Task requirements: Write every line below out again, exactly as given, but leave out the pictures.

Information provided:
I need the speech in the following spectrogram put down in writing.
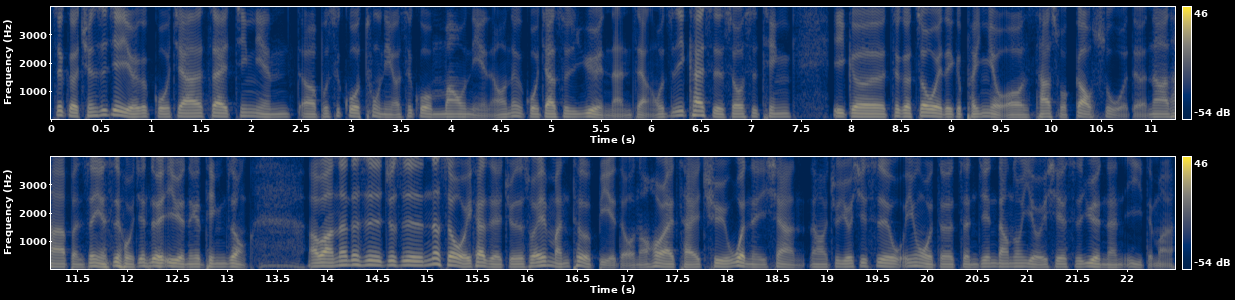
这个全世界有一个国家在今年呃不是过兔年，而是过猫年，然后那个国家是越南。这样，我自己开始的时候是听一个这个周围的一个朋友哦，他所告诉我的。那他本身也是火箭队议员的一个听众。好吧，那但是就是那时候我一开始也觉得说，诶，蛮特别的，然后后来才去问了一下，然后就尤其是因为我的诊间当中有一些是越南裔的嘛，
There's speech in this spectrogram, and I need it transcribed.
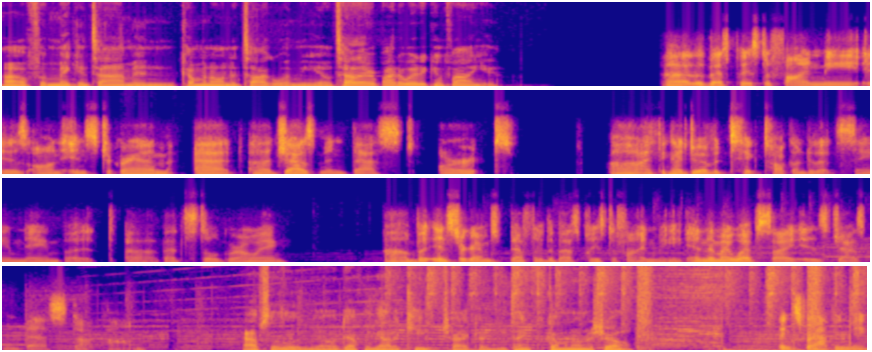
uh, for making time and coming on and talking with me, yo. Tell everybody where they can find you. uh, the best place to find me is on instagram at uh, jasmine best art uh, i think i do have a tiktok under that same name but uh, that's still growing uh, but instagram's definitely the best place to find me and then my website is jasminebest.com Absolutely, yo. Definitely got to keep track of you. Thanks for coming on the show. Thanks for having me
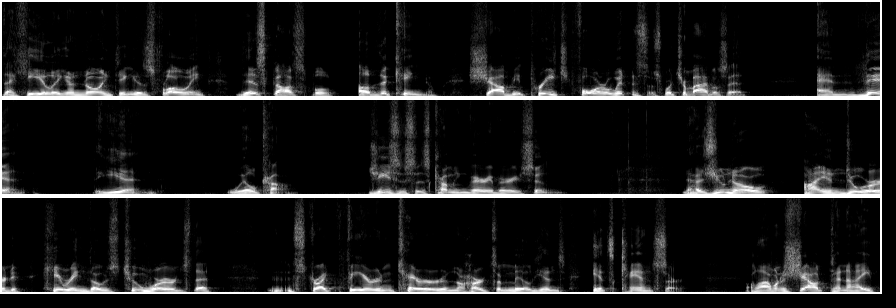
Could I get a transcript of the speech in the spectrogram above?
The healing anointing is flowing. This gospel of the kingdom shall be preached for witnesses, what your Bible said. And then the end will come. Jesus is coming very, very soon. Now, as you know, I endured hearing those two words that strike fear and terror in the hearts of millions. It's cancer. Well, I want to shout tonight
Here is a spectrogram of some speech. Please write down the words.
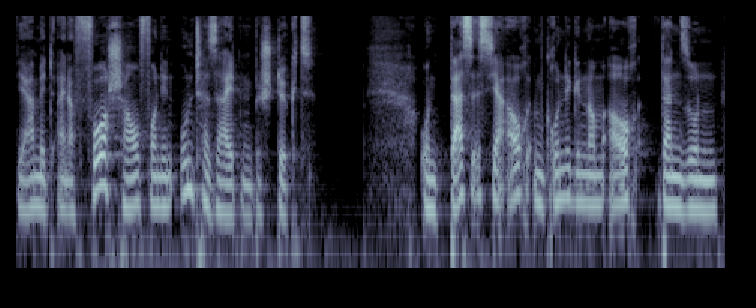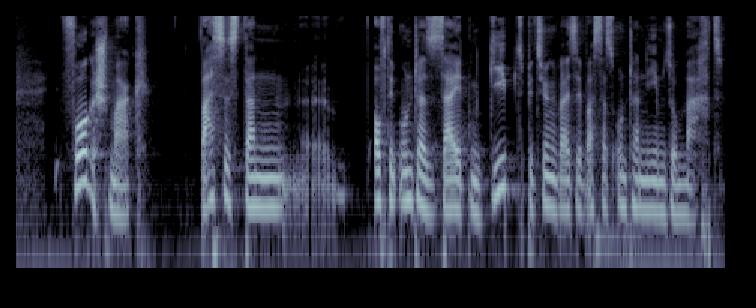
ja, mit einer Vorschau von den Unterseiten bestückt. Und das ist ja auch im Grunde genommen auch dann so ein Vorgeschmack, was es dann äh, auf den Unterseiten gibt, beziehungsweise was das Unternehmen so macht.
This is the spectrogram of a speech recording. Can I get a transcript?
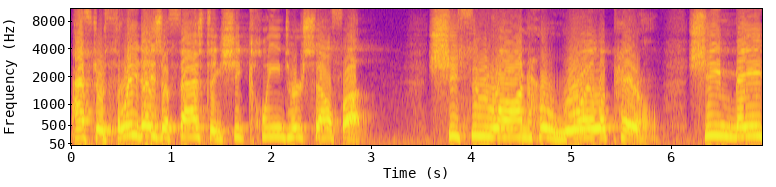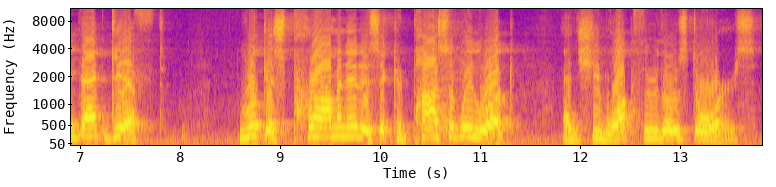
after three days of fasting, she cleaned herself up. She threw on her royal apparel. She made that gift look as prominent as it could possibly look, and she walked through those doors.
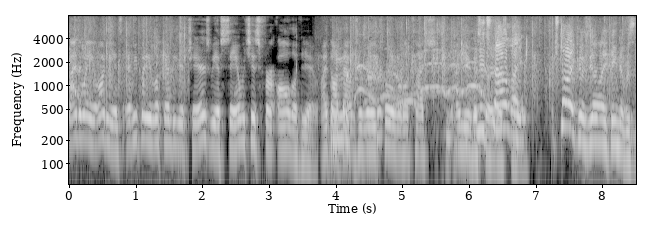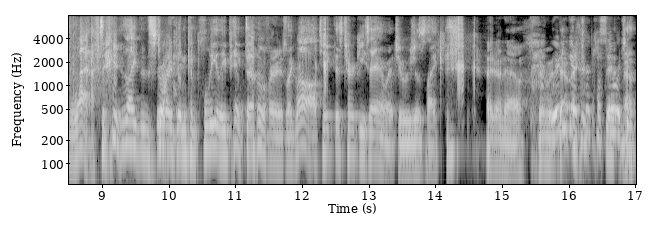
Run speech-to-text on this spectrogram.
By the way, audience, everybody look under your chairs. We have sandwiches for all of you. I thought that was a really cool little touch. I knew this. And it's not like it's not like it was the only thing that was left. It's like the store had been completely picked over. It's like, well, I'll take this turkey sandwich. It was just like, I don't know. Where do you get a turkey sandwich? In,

Output:
I need the speech in the following spectrogram put down in writing.
这个全世界有一个国家在今年呃不是过兔年，而是过猫年，然后那个国家是越南。这样，我自己开始的时候是听一个这个周围的一个朋友哦，他所告诉我的。那他本身也是火箭队议员的一个听众。好吧，那但是就是那时候我一开始也觉得说，诶，蛮特别的，然后后来才去问了一下，然后就尤其是因为我的诊间当中有一些是越南裔的嘛，
There's speech in this spectrogram, and I need it transcribed.
uh, for making time and coming on and talking with me, yo. Tell everybody where they can find you. uh, the best place to find me is on instagram at uh, jasmine best art uh, i think i do have a tiktok under that same name but uh, that's still growing uh, but instagram's definitely the best place to find me and then my website is jasminebest.com Absolutely, yo. Definitely got to keep track of you. Thanks for coming on the show. Thanks for having me
Could I get a transcript of the speech in the spectrogram above?
The healing anointing is flowing. This gospel of the kingdom shall be preached for witnesses, what your Bible said. And then the end will come. Jesus is coming very, very soon. Now, as you know, I endured hearing those two words that strike fear and terror in the hearts of millions. It's cancer. Well, I want to shout tonight
Here is a spectrogram of some speech. Please write down the words.
ja, mit einer Vorschau von den Unterseiten bestückt. Und das ist ja auch im Grunde genommen auch dann so ein Vorgeschmack, was es dann äh, auf den Unterseiten gibt, beziehungsweise was das Unternehmen so macht.
This is the spectrogram of a speech recording. Can I get a transcript?
after three days of fasting, she cleaned herself up. She threw on her royal apparel. She made that gift look as prominent as it could possibly look, and she walked through those doors.
Run speech-to-text on this spectrogram.
By the way, audience, everybody look under your chairs. We have sandwiches for all of you. I thought that was a really cool little touch. I knew this. And it's not like it's not like it was the only thing that was left. It's like the store had been completely picked over. It's like, well, I'll take this turkey sandwich. It was just like, I don't know. Where do you get a turkey sandwich? In,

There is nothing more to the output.